These days, wine producers have seemed to heed that infamous call to “taste the rainbow” – no longer are you limited to just red or white, there’s blue wine. There’s orange wine. There’s ice wine. Now, the industry’s gone green with an increased movement toward biodynamic, organic and environmentally sustainable wine.
If you’ve browsed The New Yorker in the past few months, you’ll most likely have flipped by Louis Roederer (of Cristal Champagne fame ads) talking about biodiversity, or showing cow horns teeming with manure – a process of making fertilizer used in growing biodynamic wine). “Biodynamic” isn’t a new concept, nor is it a traditional one. Stemming from the idea that everything in the universe is interconnected, it started with Austrian philosopher Rudolph Steiner in the 1920s and is all about keeping it natural. No chemicals, pesticides or manufactured additives allowed. However, some argue that this verges on “pseudoscience” and are skeptical of how this interconnectivity is expanded to include the moons and planets, and their influence on wine.
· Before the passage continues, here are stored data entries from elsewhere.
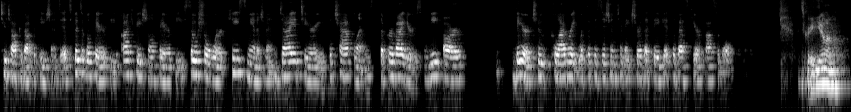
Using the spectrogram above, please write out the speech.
to talk about the patients. It's physical therapy, occupational therapy, social work, case management, dietary, the chaplains, the providers. We are there to collaborate with the physician to make sure that they get the best care possible. That's great. You know, um,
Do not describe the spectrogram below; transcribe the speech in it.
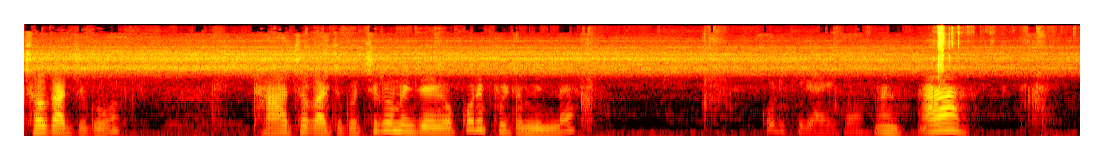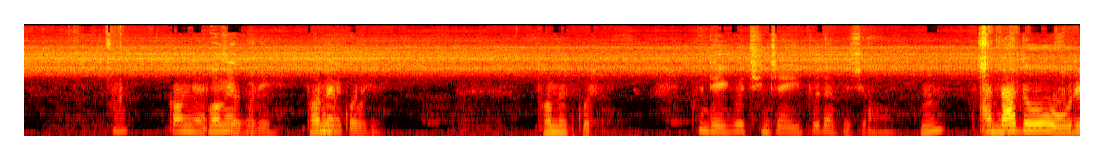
져가지고 다 져가지고 지금은 이제 요 꼬리풀 좀 있네. 꼬리뿌리 아니고 응. 아. 꽁에 범에꼬리. 범에꼬리. 범에꼬리. 근데 이거 진짜 이쁘다 그죠? 응? 아 나도 우리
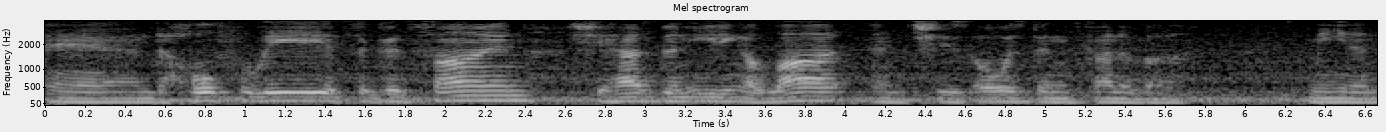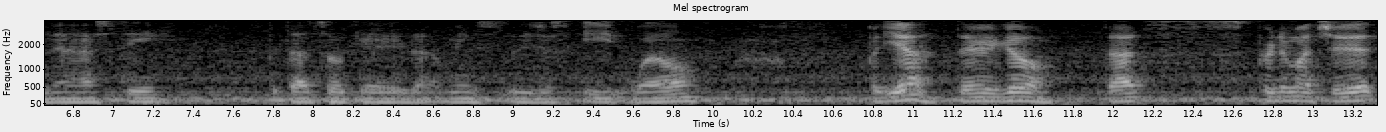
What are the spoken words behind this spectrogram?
And hopefully it's a good sign. She has been eating a lot and she's always been kind of a mean and nasty, but that's okay. That means they just eat well. But yeah, there you go. That's pretty much it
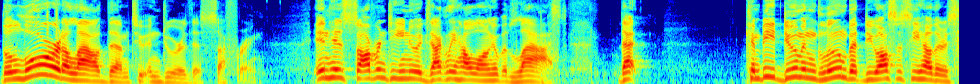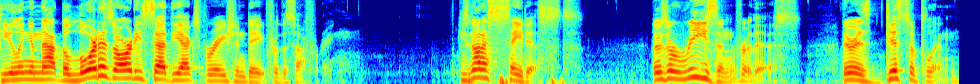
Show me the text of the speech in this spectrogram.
The Lord allowed them to endure this suffering. In his sovereignty, he knew exactly how long it would last. That can be doom and gloom, but do you also see how there's healing in that? The Lord has already set the expiration date for the suffering. He's not a sadist. There's a reason for this. There is discipline.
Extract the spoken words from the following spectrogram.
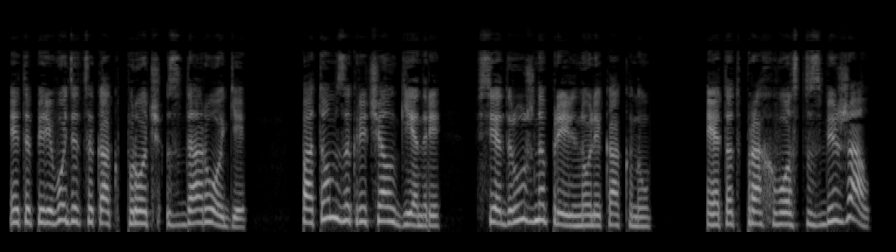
это переводится как «прочь с дороги». Потом закричал Генри. Все дружно прильнули к окну. «Этот прохвост сбежал!»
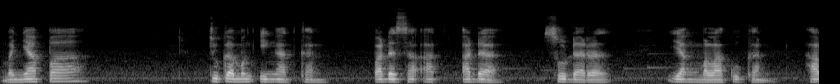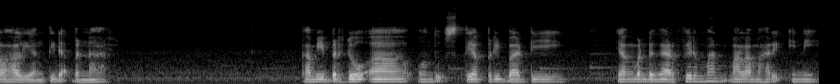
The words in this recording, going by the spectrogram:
menyapa juga mengingatkan pada saat ada saudara yang melakukan hal-hal yang tidak benar. Kami berdoa untuk setiap pribadi yang mendengar firman malam hari ini,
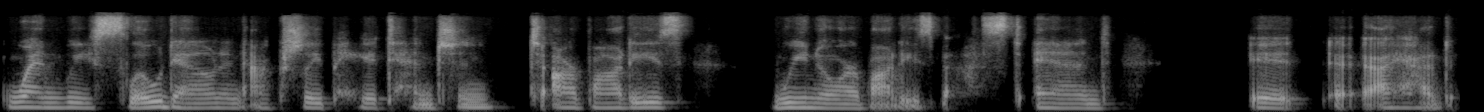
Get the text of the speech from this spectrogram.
when we slow down and actually pay attention to our bodies we know our bodies best. And it i had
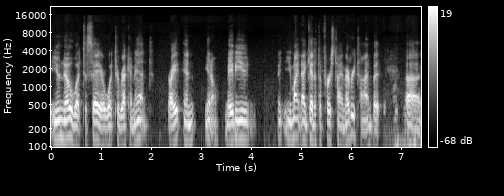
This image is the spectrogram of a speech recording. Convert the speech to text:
you know what to say or what to recommend right and you know maybe you you might not get it the first time every time but uh,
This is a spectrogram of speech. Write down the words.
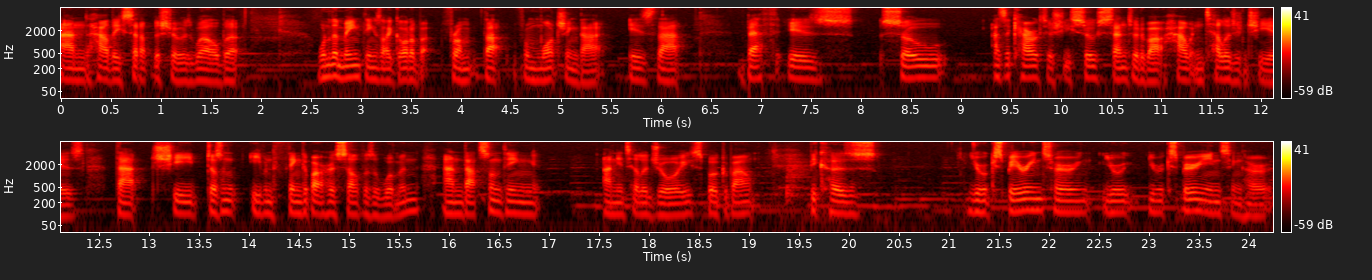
and how they set up the show as well. But one of the main things I got about from that from watching that is that Beth is so as a character she's so centered about how intelligent she is that she doesn't even think about herself as a woman and that's something Anya Taylor Joy spoke about because you're experiencing you're you're experiencing her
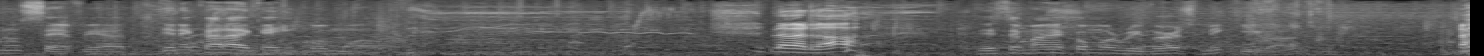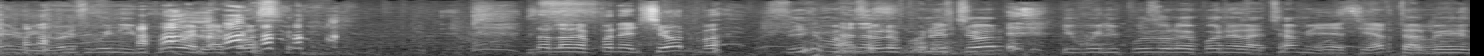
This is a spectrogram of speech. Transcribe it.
No sé, fíjate. Tiene cara de que es incómodo. La verdad. Y este man es como reverse Mickey, ¿va? Reverse Winnie Pooh es la cosa. Solo le pone el short, bro. Sí, man, solo le pone el short y Winnie Pooh solo le pone la chami. Es cierto. Tal vez,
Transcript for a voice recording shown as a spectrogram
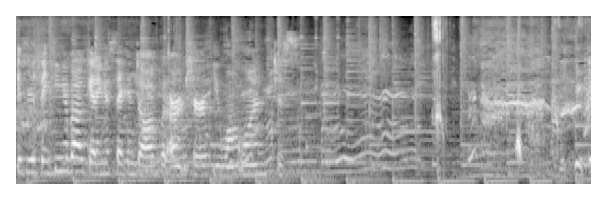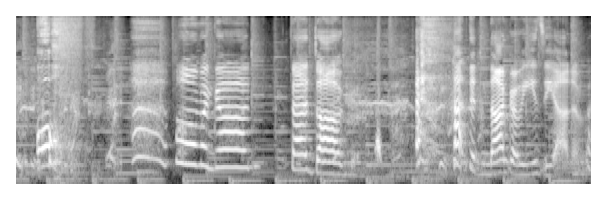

Louise Roederer is one of several major players that are publicly advocating for a greener world. France’s St-Émilion region recently announced that any producers in the St-Émilion, St-Émilion Grand Cru, Lussac St-Émilion and Puisseguin St-Émilion appellations must be organic, biodynamic or environmentally-sustainable by 2019. This means no herbicides. Winemakers must have an environmental or organic certification, and the water and waste from production must be recycled. Producers have been doing this for a while, but it comes as no surprise with the rise of green initiatives and the health food movements in other industries. The same movements are becoming louder in wine.
Obviously, this is a good thing. You should be able to drink your vino without talking about notes of dark fruits, oak and chemicals. As with everything, knowledge is necessary to sift through what’s legitimate and what’s good marketing. For one, organic wine doesn’t mean it hasn’t been sprayed by pesticides, herbicides or insecticides. It means that the vines are sprayed by natural pesticides, which might not have been studied as extensively as synthetic ones. Though debate continues around the two, “natural” chemicals have been found to be toxic to humans, whereas synthetic ones are designed to specifically target certain pests. That’s not to say one is necessarily better than the other, but it’s a call to stay informed if you’re looking to make your wine game more sustainable.
Being swayed by the label can also mean you’re buying from large producers who have the marketing budgets to hark organic wine. Smaller, local producers might not have the funding to do it, but might also practice more sustainable methods in general — and have more interesting wines. So keep an eye out for the little guys, too.
The conversation will most likely only continue, and if you’re concerned about the use of pesticides, the best way to avoid them is to get to know your favorite producers and their particular growing processes. You can also be on the lookout for new varietals. Producers are working on breeding vines that are naturally resistant to certain diseases and pests, meaning they can be grown organically without relying on pesticides, natural or otherwise.